What if the Virus scan takes “too long”? The scan needs to be terminated and you have another situation where a file cannot be virus-scanned.

So, the second requirement is speed. You can’t take forever to do your scanning.

What about the third requirement? Well, the uncompressed file needs to fit in memory.

You need to think a bit like a bad guy here, but there are ways of setting up your archives so that they become incredibly large when decompressed. My favourite example of this is a time when an associate of mine created a small archive of about 12 KB in size that expanded to over 2 GB in memory. To be fair it took some creative thinking to do this, but it was still a perfectly valid archive that anyone could create. If you are someone designing a virus scanner, you have to remember that you don’t have an infinite amount of space to work with.

What if it’s too big to fit in memory? I think you know where this is going: no virus scan.

And there is a fourth requirement? The file cannot be password-protected.

As soon as you put a password on any archive, you can’t open it without using the password. Even if the archive format could be understood, this means a virus scanner cannot scan it. Adding a password to archive decompression is a manual step that needs to be done by a person. There’s no way of automatically searching the email for the password, because who knows if it will even be there. Sometimes passwords get sent in separate emails, over the phone, etc.
This is a method I’ve seen get used fairly often, in order to bypass virus scanners. I’m sure many people have seen emails in the past from Purolator or Fedex or UPS about a parcel, with instructions to open an attached ZIP file using the password provided?
That scam was fairly popular a few years ago and was used as a way of delivering a malware payload through virus scanners.

To be fair, I am simplifying things a lot and there are more options and requirements that we could go into, but I think this is enough to get the point across.

So what does this mean for a the virus scanner that is inspecting email and scanning attachments?

It means that a very serious design choice exists for the people making the scanner and there are really only 2 options:

Option 1: Make the configuration more complicated.
This means setting up options for what to do when the scanner runs into various situations. This leads to a lot of control on the part of the email administrator, but also means they need to have way more knowledge about what they are doing.

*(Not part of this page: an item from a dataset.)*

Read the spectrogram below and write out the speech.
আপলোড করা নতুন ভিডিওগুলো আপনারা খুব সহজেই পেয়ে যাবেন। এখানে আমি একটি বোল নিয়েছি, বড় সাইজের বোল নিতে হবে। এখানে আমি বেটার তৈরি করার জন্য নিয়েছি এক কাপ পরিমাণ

This can also lead to more headaches for the email admins, as users encounter behaviour that appears to be erratic: “Why did attachment A get blocked, but attachment B did not? Attachment B was smaller!”.

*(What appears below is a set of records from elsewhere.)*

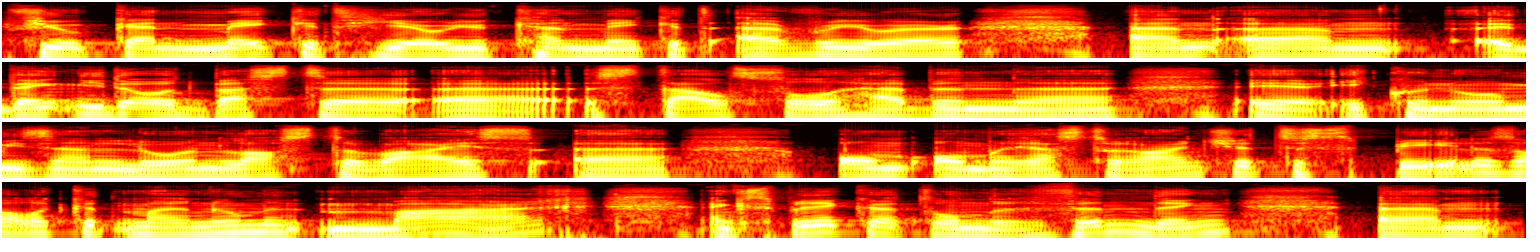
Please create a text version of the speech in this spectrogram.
if you can make it here, you can make it everywhere. En um, ik denk niet dat we het beste uh, stelsel hebben, uh, economisch en loonlastenwijs, uh, om, om een restaurantje te spelen, zal ik het maar noemen. Maar, en ik spreek uit ondervinding. Um,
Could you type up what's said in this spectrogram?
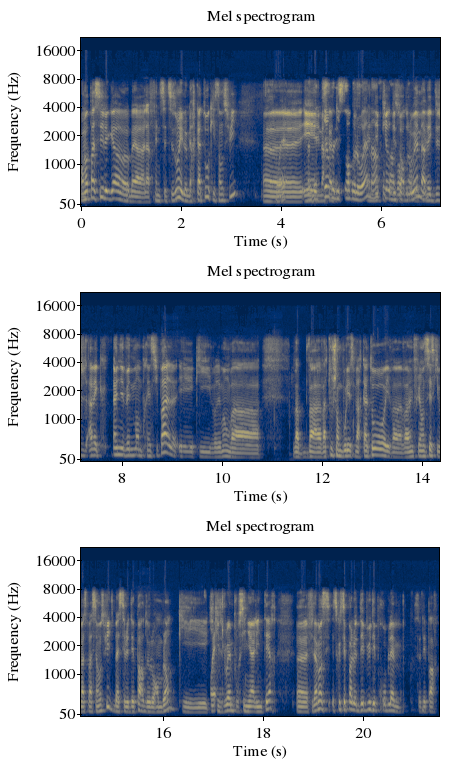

Option 2: Simplify the configuration/behaviour.
Basically this means that to avoid running into problems with your scanner (and your users), you don’t even try to scan archives.
This leaves an obvious security hole that requires blanket rules like “No archived attachments” in order to fix.
To be perfectly honest: Even if the scanner is capable of scanning archives, some email admins will use blanket rules anyway, because users can’t be made to understand the limitations.
While users still find these blanket policies annoying, the behaviour is easier to explain because it looks consistent from the outside.

So, there you go! Today you’ve learned a little more about one small aspect of computers and the real-world Security limitations that exist. So don’t open any archives that come from places you don’t completely trust and never open password-protected archives.

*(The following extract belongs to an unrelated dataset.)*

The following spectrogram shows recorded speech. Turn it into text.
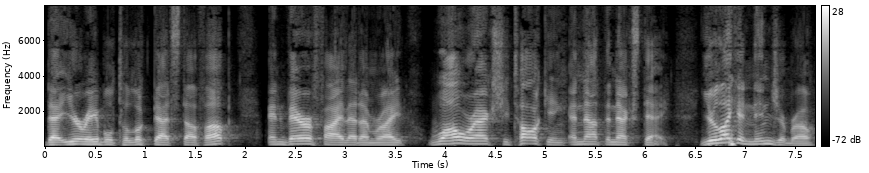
that you're able to look that stuff up and verify that I'm right while we're actually talking and not the next day. You're like a ninja, bro.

Oh yeah, I didn’t even go into some interesting tricks and situations, like putting archives within archives within archives within archives (etc.), or renaming archives (so a ZIP looks like a TAR), or…….

Karl Buckley
Cyber Security Supervisor


By submitting this form, you are consenting to receive marketing emails from: TRINUS Technologies Inc, 3806 - 49th Avenue, Stony Plain, AB, T7Z 2J7, https://www.trinustech.com/. You can revoke your consent to receive emails at any time by using the SafeUnsubscribe® link, found at the bottom of every email. Emails are serviced by Constant Contact